  • In the private sector, this includes offering living wages and paid leave for employees, investing in the upward mobility of lower wage earners, and partnering with the nonprofit sector to maximize the reach and effectiveness of job training and talent pipeline building initiatives
  • The public sector should work to enhance the reach of income-based tax credits, and to expand eligibility and use of social safety net programs
  • The social sector must find new ways to collaborate, including service bundling to address both short- and long-term client needs, and exploring joint operation and administration of programs

The release of the report comes as the need for emergency food assistance in the region remains at very high levels . Prior to the pandemic, the food bank was providing more than 30 million meals each year through a network of 450+ nonprofit partners.  In the past calendar year, it distributed 64 million meals as many members of its network continue to see elevated numbers of people come through their doors.

About the Capital Area Food Bank

The Capital Area Food Bank works to address hunger today and create brighter futures tomorrow people across the region experiencing food insecurity.
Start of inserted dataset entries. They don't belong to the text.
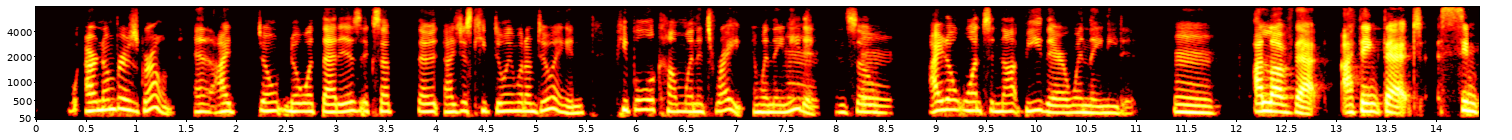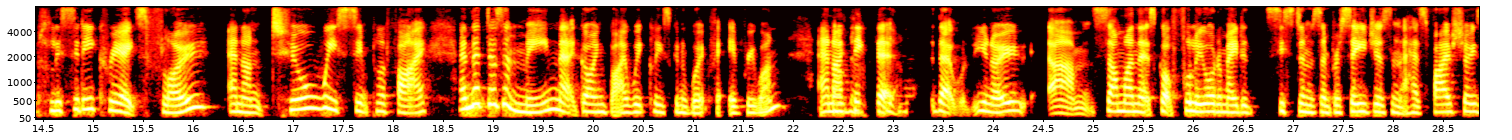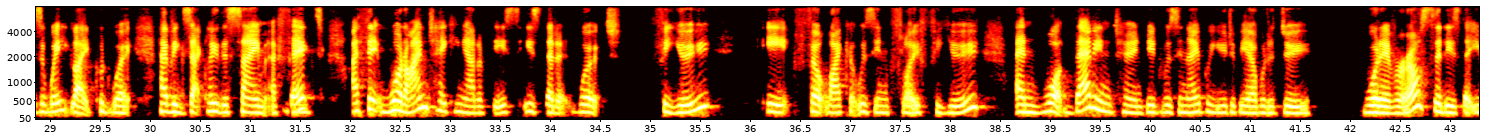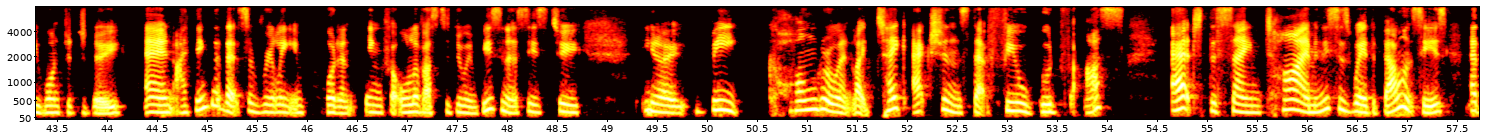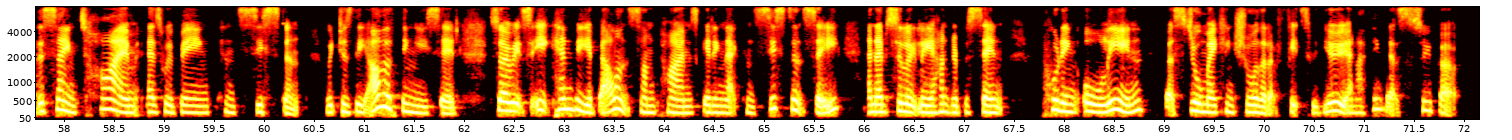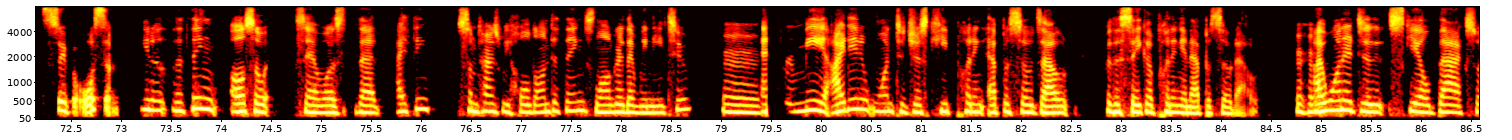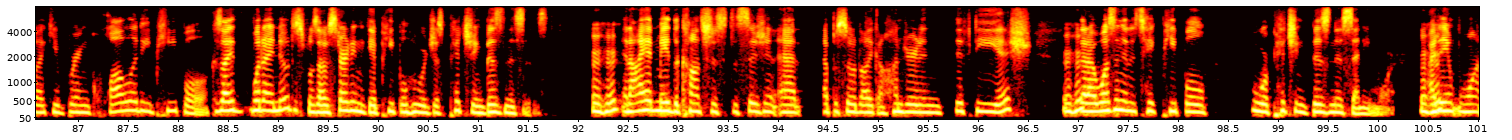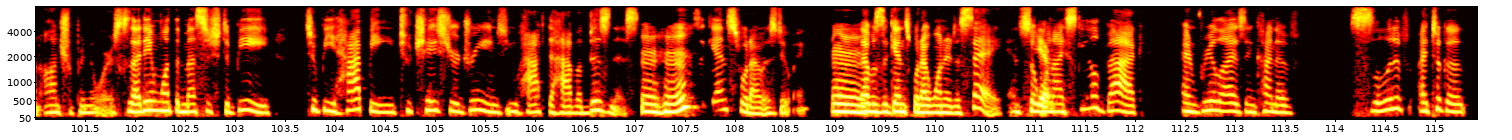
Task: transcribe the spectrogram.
our number has grown. And I don't know what that is, except that I just keep doing what I'm doing and people will come when it's right and when they need it. And so Mm. I don't want to not be there when they need it. Mm, I love that. I think that simplicity creates flow. And until we simplify, and that doesn't mean that going bi weekly is going to work for everyone. And Oh, I no. think that. Yeah. That you know, um, someone that's got fully automated systems and procedures and that has five shows a week, like could work have exactly the same Mm-hmm. effect. I think what I'm taking out of this is that it worked for you. It felt like it was in flow for you, and what that in turn did was enable you to be able to do whatever else it is that you wanted to do. And i think that that's a really important thing for all of us to do in business is to you know be congruent like take actions that feel good for us at the same time. And this is where the balance is at the same time as we're being consistent which is the other thing you said. So it's it can be a balance sometimes getting that consistency and absolutely 100% putting all in but still making sure that it fits with you. And i think that's super super awesome You know, the thing also, Sam, was that I think sometimes we hold on to things longer than we need to. Mm, And for me, I didn't want to just keep putting episodes out for the sake of putting an episode out. Mhm. I wanted to scale back so I could bring quality people. Because I what I noticed was I was starting to get people who were just pitching businesses. Mhm. And I had made the conscious decision at episode like 150-ish Mhm. that I wasn't going to take people who were pitching business anymore. I Mhm. didn't want entrepreneurs because I didn't want the message to be to be happy, to chase your dreams, you have to have a business. It was against what I was doing. Mm, That was against what I wanted to say. And so Yep. when I scaled back and realized and kind of solidif I took a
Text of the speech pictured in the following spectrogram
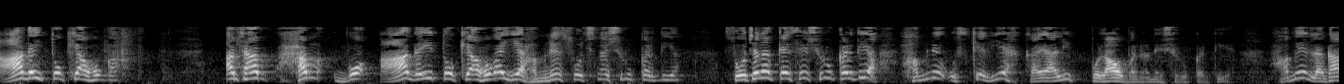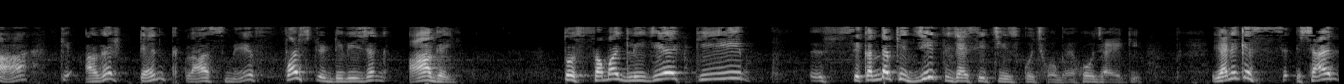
आ गई तो क्या होगा? अब साहब, हम, वो आ गई तो क्या होगा, ये हमने सोचना शुरू कर दिया। सोचना कैसे शुरू कर दिया? हमने उसके लिए खयाली पुलाव बनाने शुरू कर दिए। हमें लगा कि अगर टेंथ क्लास में फ़र्स्ट डिवीज़न आ गई तो समझ लीजिए कि सिकंदर की जीत जैसी चीज़ कुछ हो गए, हो जाएगी। यानी कि शायद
As the anchor in the area’s hunger relief infrastructure, the food bank will provide 50+ million meals to people in need this year by supplying food to hundreds of nonprofit organizations, including Martha’s Table, SOME – So Others Might Eat, DC Central Kitchen, Food for Others, Manna, and others. To learn more, visit or call (202.644.9864)